The El Malpais climbing area extends for twelve miles along Hwy 117 on the easern edge of the lower Grants lava flow from which the name was taken. The climbing is on soft sandstone and is comparable in quality to the Garden of the Gods in Colorado Springs. The area was first explored, starting in the Fall of 1975, by David Dahrling and David Baltz who had established thirteen moderate trad routes by December of 1976. Further action in the late '70s by Paul Horak, Mark Dalen, Charlie Ware led to additional routes, as well as visits by such out-of-state luminaries as Andrew Embick, and Earl Wiggins. Because of the intimidating nature of many of the lines, the area has seen very limited development since, in spite of the enormous potential. The vast majority of the established routes are crack climbs, entirely unlike the uniform cracks of the Indian Creek variety, but of a more varied and technical nature. Due to the soft rock, bolts and other fixed protection are rarely encountered, but nuts and cams work well. There is also excellent bouldering, the approaches are short--at most fifteen minutes from the car--and the climbing season runs from February through November.
One note about local ethics:
The Malpais has traditionally been a 'ground up' area. What few bolts and fixed pins that exist were placed on the lead. Due to the soft nature of the rock, the wilderness area partially covering the major walls, and Acoma reservation, sport routes are strongly discouraged.
Drive west on Interstate-40 from Albuquerque to the Hwy 117 exit four miles short of Grants. Drive south on Hwy 117 for 4 miles until past the Sandstone Bluffs Overlook turnoff. The first few miles are part of the Acoma Reservation and marked 'No Trespassing' even though much of the area is public land (National Monument and designated wilderness). As one approached the largest natural arch in the state, a sign will mark the beginning of unrestricted climbing.
Climbing Season For the All Locations area.
Weather station 19.2 miles from here
19 Total Climbing Routes
['4 Stars',2],['3 Stars',5],['2 Stars',11],['1 Star',1],['Bomb',0]
Featured Route For El Malpais
Crack of Heraclitus 5.12- 7a+ 25 VIII+ 25 E5 6a
: New Mexico, I-40 Corridor
: El Malpais
(1) Begin on the face to the right of the crack and traverse into the dihedral at the 6-ft level (5.12-). Once established in the dihedral, have the rack & rope thrown up to you.
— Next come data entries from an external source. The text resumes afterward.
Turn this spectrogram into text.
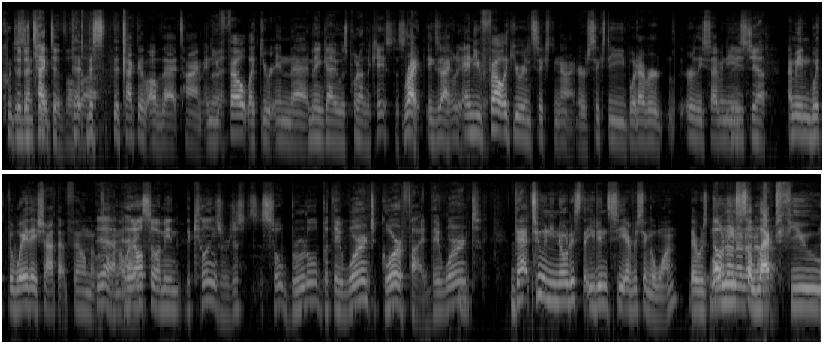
quintessential detective of, de- uh, this detective of that time, and you felt like you were in that. the main guy who was put on the case. Right, exactly, and you felt like you were in '69 or '60, whatever, early '70s. Yeah. I mean, with the way they shot that film, it was Yeah, kind of like And also, I mean, the killings were just so brutal, but they weren't glorified. They weren't. That too. And you noticed that you didn't see every single one. There was No, only no, no, select few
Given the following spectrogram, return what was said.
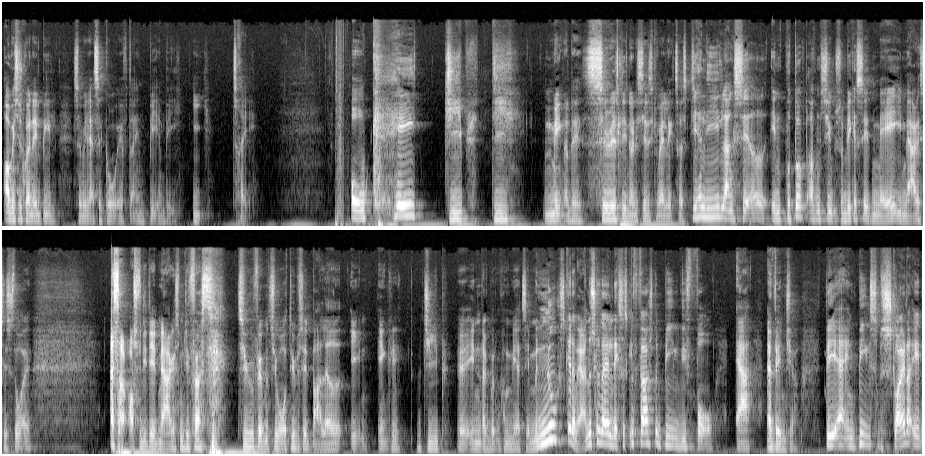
og hvis jeg skulle have en elbil, så ville jeg altså gå efter en BMW i3. Okay, Jeep, de mener det seriously, når de siger, at det skal være elektrisk. De har lige lanceret en produktoffensiv, som vi kan se et mage i mærkets historie. Altså også fordi det er et mærke, som de første 20-25 år dybest set bare lavet en enkelt Jeep, øh, inden der begyndte at komme mere til. Men nu skal det være. Nu skal det være elektrisk. Den første bil, vi får, er Avenger. Det er en bil, som skøjter ind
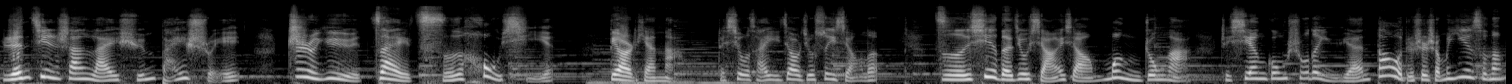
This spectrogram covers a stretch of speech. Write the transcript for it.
人进山来寻白水，治愈在此后喜。”第二天呐，这秀才一觉就睡醒了，仔细的就想一想梦中啊，这仙公说的语言到底是什么意思呢？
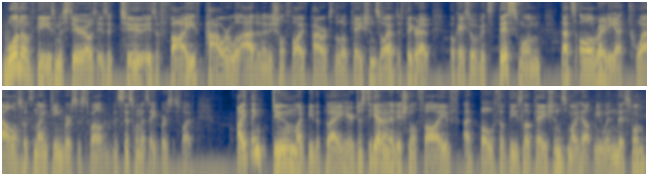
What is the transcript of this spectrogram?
one of these Mysterios is a two, is a five power. Will add an additional five power to the location. So I have to figure out. Okay, so if it's this one, that's already at 12, so it's 19 versus 12. If it's this one, it's 8 versus 5. I think Doom might be the play here. Just to get an additional 5 at both of these locations might help me win this one.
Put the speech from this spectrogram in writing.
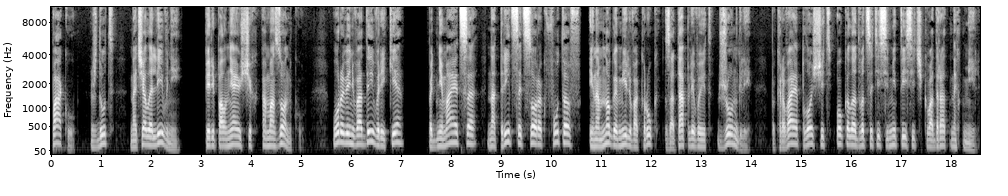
паку ждут начала ливней, переполняющих Амазонку. Уровень воды в реке поднимается на 30-40 футов и на много миль вокруг затапливает джунгли, покрывая площадь около 27 тысяч квадратных миль.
Sustained climbing leads up a hand crack to an alcove below a roof (5.10b). Belay off a 5" cam or tube chock. (2) Stem and jam out the roof and make hard moves to gain the dihedral above (5.10c) then continue up the moderate but large crack to the back of a cave and an uncomfortable belay below a huge roof. (3) Trav...[more] Browse More Classics in NM
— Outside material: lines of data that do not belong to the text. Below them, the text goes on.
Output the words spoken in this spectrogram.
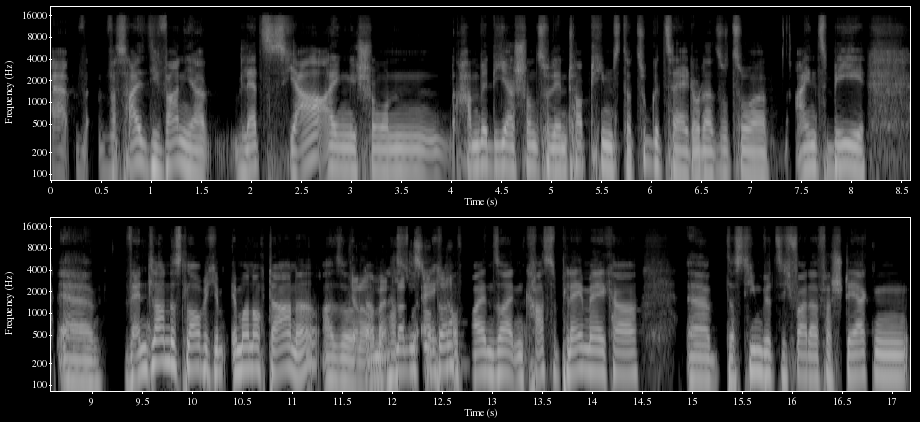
Äh, was heißt, die waren ja letztes Jahr eigentlich schon, haben wir die ja schon zu den Top-Teams dazugezählt oder so zur 1B. Äh, Wendland ist, glaube ich, immer noch da, ne? Also genau, damit Wendland hast du echt auf beiden Seiten krasse Playmaker. Äh, das Team wird sich weiter verstärken.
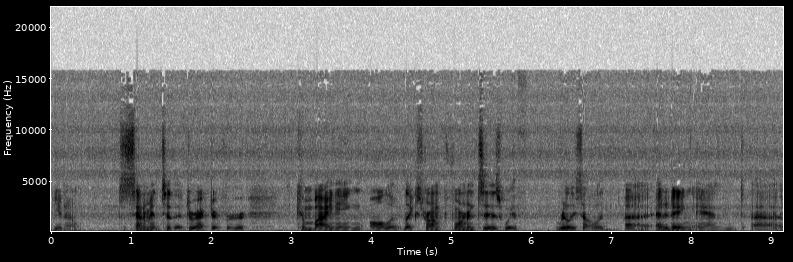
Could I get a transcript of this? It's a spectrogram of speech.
you know sentiment to the director for combining all of like strong performances with really solid uh, editing and uh,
Easy approaches are the norm.
"1096" -one of the areas 5.11s follows t...
La Vieja (aka Mt Cosmic Debris)
BETA PHOTO: page two of Malpais feature from December 1976 - D...
BETA PHOTO: Malpais basalt between La Vieja & the hiway - 15 f...
BETA PHOTO: page three of Malpais feature from December 1976 -...
By Karl Kiser
Apr 3, 2008
The New Mexico Climber, a newsletter produced by Mark Dalen between at least 1976-79, shows many routes in the Malpais (at least 20). The climbs are on the cliffs 12 miles south of I-40 for several miles.
Early FAs were by Dave Baltz, Dave Dahrling, Paul Horak, Mark Dalen, Charles Ware, Steven Cheney, Davey Hammack, Rick Maleski and Merle Wheeler.
By Will G
From: Branford, Ct
Mar 1, 2010
Is there any good info on bouldeing in the area? Thanks.
From: The 505
Mar 1, 2010
Lots of very soft sandstone all around, but the best stuff we ever found was at the picnic area on the south end of the Narrows and just opposite that on the other side of the highway. The Dakota caprock comes close to the ground here and provides some fairly enjoyable climbing. This would never be a destination area though, even for those who enjoy obscurity.
There are tons of canyons to the south and east that might be worth checking out for more Dakota.
By Charles Vernon
From: Tucson, AZ
Jul 1, 2010
Hi, do any of you New Mexicans know anything about camping possibilities on the national forest land west of El Malpais N.M.? I.e., how's the accessibility (we'd be arriving pretty late), is it sketchy, etc? We're just looking for a place to crash quickly on the way to Albuquerque.